It’s never too early to start planning for pregnancy. Preconception health care focuses on things you can do before and between pregnancies to increase your chances of having a healthy baby.
Seven things you should do before family planning
Steps to take before family planning
- Make healthy food choices – It’s important to start making healthy food choices now and stocking up your fridge with food rich in nutrients such as fruits, vegetables, low fat dairy products, lean meat, fish, nuts and legumes. It is best if you can absorb a lot of protein, iron, calcium and folic acid from your diet. Try cutting down on junk food, fried food, chips and carbonated drinks.

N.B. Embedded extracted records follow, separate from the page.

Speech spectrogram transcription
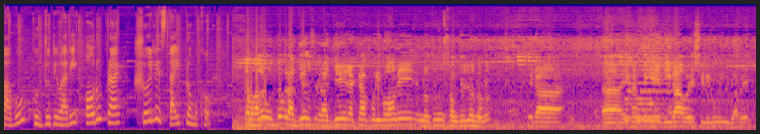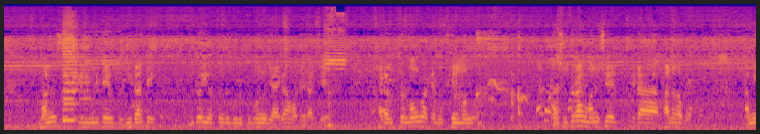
বাবু গুড্ডু তিওয়ারি অরূপ রায়, শৈলেশ তাই প্রমুখ। এটা ভালো উদ্যোগ। রাজ্যে, রাজ্যের একটা পরিবহনে নতুন সংযোজন হলো। এটা এখান থেকে দীঘা হয়ে শিলিগুড়ি যাবে মানুষ। শিলিগুড়িতে, দীঘাতে দুটোই অত্যন্ত গুরুত্বপূর্ণ জায়গা আমাদের রাজ্যে। একটা উত্তরবঙ্গ, একটা দক্ষিণবঙ্গ। সুতরাং মানুষের এটা ভালো হবে। আমি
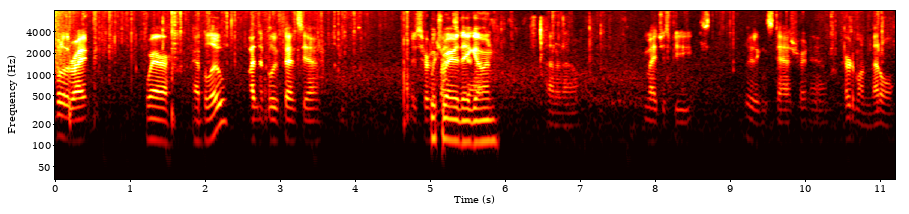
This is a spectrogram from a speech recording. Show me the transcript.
People to the right. Where at blue? By the blue fence, yeah. I just heard Which way are they down. going? I don't know. He might just be looting stash right now. Heard him on metal.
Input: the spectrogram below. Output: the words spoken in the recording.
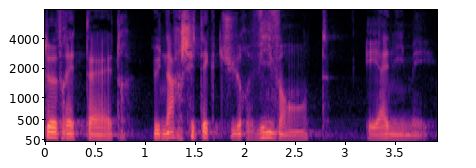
devrait être une architecture vivante et animée.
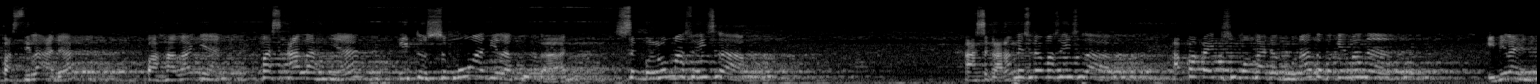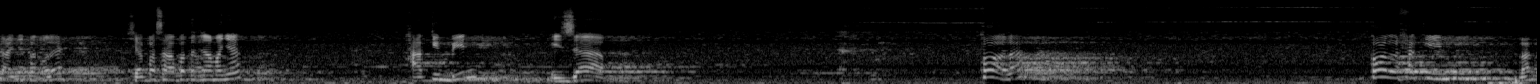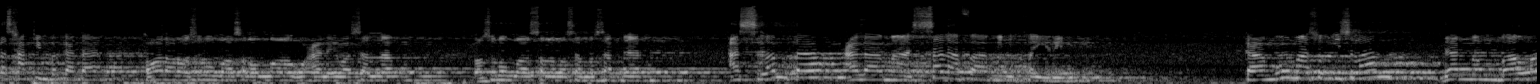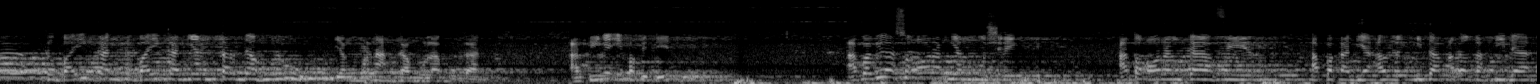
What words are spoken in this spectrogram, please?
pastilah ada pahalanya. Masalahnya itu semua dilakukan sebelum masuk Islam. Nah sekarang dia sudah masuk Islam. Apakah itu semua nggak ada guna atau bagaimana? Inilah yang ditanyakan oleh siapa sahabat tadi namanya? Hakim bin Hizam. Qala Qala Hakim Lantas Hakim berkata, Qala Rasulullah sallallahu alaihi wasallam Rasulullah sallallahu alaihi wasallam bersabda, "Aslamta ala ma salafa min khairin." Kamu masuk Islam dan membawa kebaikan-kebaikan yang terdahulu yang pernah kamu lakukan. Artinya Ifafiddin, apabila seorang yang musyrik atau orang kafir, apakah dia ahli kitab ataukah tidak,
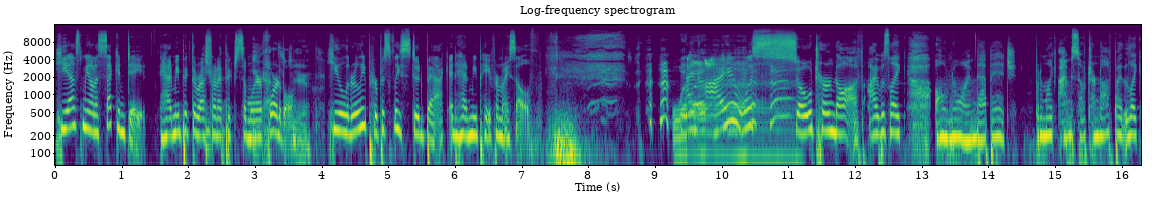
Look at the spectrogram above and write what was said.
He asked me on a second date. Had me pick the restaurant. I picked somewhere He affordable. He literally purposefully stood back and had me pay for myself. Well, And I was so turned off. I was like, oh no, I'm that bitch. But I'm like, I'm so turned off by the like.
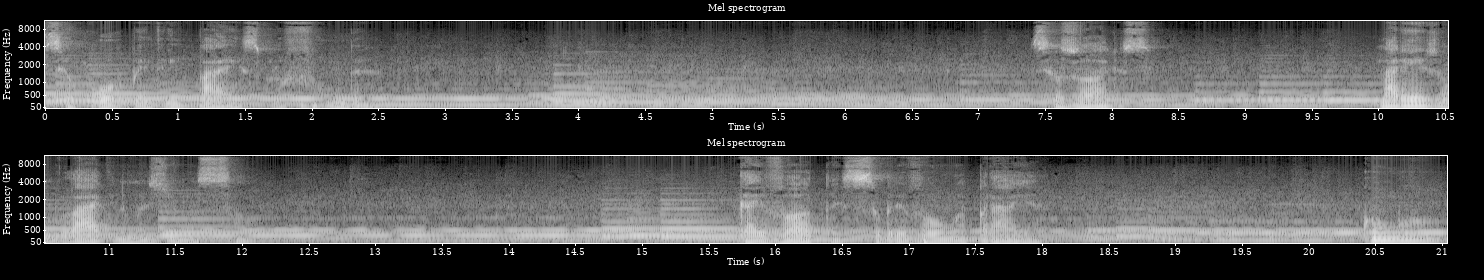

- Begin taking folic acid supplements – It is recommended to take at least 400 micrograms (mcg) of folic acid supplement a day for women who are planning to get pregnant. You should start taking the supplement for at least three months before you successfully conceive. Folic acid should be continued even after you have successfully conceived. It plays an important role to prevent birth defects of the central nervous system such as spina bifida.
- Maintain a healthy weight – This is important to prepare you for the upcoming stress of pregnancy and raising a child. Being underweight can put a strain on your physical health during pregnancy, and may result in an undernourished baby with low birth weight. Being overweight not only makes it harder to conceive, but also increases the risk of complications during pregnancy such as high blood pressure, gestational diabetes and miscarriage. By ensuring regular physical activity during the preconception period, this will help ensure an easier labor process at the later stage due to better pelvic muscle strength.
- Stop unhealthy behaviour – Unhealthy behaviour such as smoking and drinking alcohol will cause harm to your pregnancy and significantly increases the risk of premature birth, birth defects and infant death. You should stop these activities while you are planning to get pregnant, as even a small amount of these substances can affect fetal development in the early stages of pregnancy.
- Consider preconception health screening – Getting a health screening targeted at your detailed family history, physical examination and laboratory testing for any hidden genetic diseases is essential during family planning. A good example will be thalassemia screening which can be done through a blood test for both males and females. We suggest that both you and your partner attend the health screening together in order to best assess your risk. If any genetic risk is detected, your pregnancy can then be monitored more closely by your gynaecologist for the safety of both you and your baby.
- Get vaccinated to prevent infection during pregnancy – Maternal health is very important during a pregnancy. Some infections such as rubella and measles can harm your baby during pregnancy and cause long term complications. Fortunately, these infections can be prevented with MMR (measles, mumps, rubella) vaccination. MMR vaccination should be avoided once you are pregnant, so it is best to get it beforehand. Your yearly influenza vaccine shot is useful as well; particularly considering you do not want to fall sick once pregnant when there are limited medication options available.
- Talk to your doctor if you have any long term medical conditions – If you are suffering from any long term medical conditions and are on medication for this, talk to your doctor to know which medications are safe to continue in pregnancy and make a shared decision regarding switching medications once you are pregnant if required. For example, some thyroid medications and blood pressure medications might not be suitable to be taken in pregnancy so planning in advance will be needed.
Last but not least, starting a family is an exciting event. Throughout your pregnancy, be sure to keep up all of your healthy habits and enjoy the journey of nurturing a new life!
For a full list of references, click here.
- Centers for Disease Control and Prevention. (2020). Planning for pregnancy. Retrieved on 25 May 2020 from https://www.cdc.gov/preconception/planning.html